*Exercise:*
In the listing below, find the line containing "Transcribe what was" and the line containing "We need this", then copy exactly everything from the first through the second, except the pictures.

*Entries provided:*
>>>>

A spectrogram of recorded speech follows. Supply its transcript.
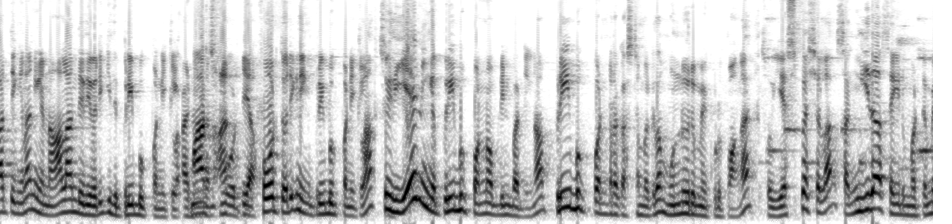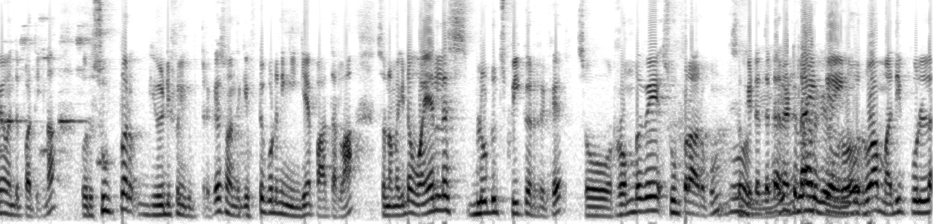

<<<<
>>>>

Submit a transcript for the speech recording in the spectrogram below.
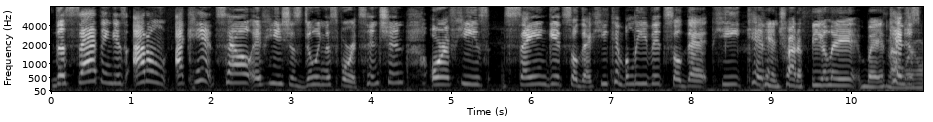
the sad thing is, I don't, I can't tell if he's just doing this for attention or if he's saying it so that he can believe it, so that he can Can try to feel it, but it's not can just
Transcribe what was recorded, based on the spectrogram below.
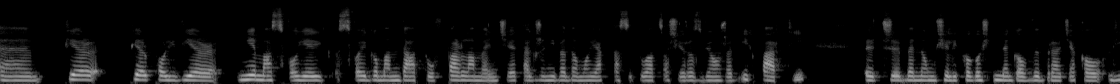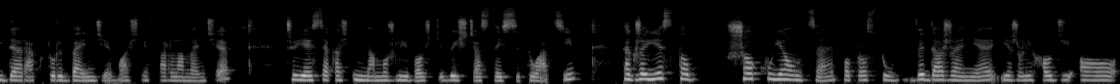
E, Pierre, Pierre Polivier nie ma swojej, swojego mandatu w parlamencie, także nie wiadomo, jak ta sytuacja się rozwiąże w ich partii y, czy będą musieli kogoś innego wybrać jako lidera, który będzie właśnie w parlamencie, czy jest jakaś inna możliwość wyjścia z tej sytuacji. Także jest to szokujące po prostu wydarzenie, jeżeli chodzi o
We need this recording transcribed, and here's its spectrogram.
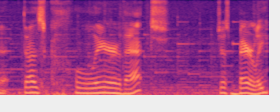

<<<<

*Answer for the task:*
Transcribe what was recorded, based on the spectrogram below.
E, Pierre, Pierre Polivier nie ma swojej, swojego mandatu w parlamencie, także nie wiadomo, jak ta sytuacja się rozwiąże w ich partii y, czy będą musieli kogoś innego wybrać jako lidera, który będzie właśnie w parlamencie, czy jest jakaś inna możliwość wyjścia z tej sytuacji. Także jest to szokujące po prostu wydarzenie, jeżeli chodzi o
We need this recording transcribed, and here's its spectrogram.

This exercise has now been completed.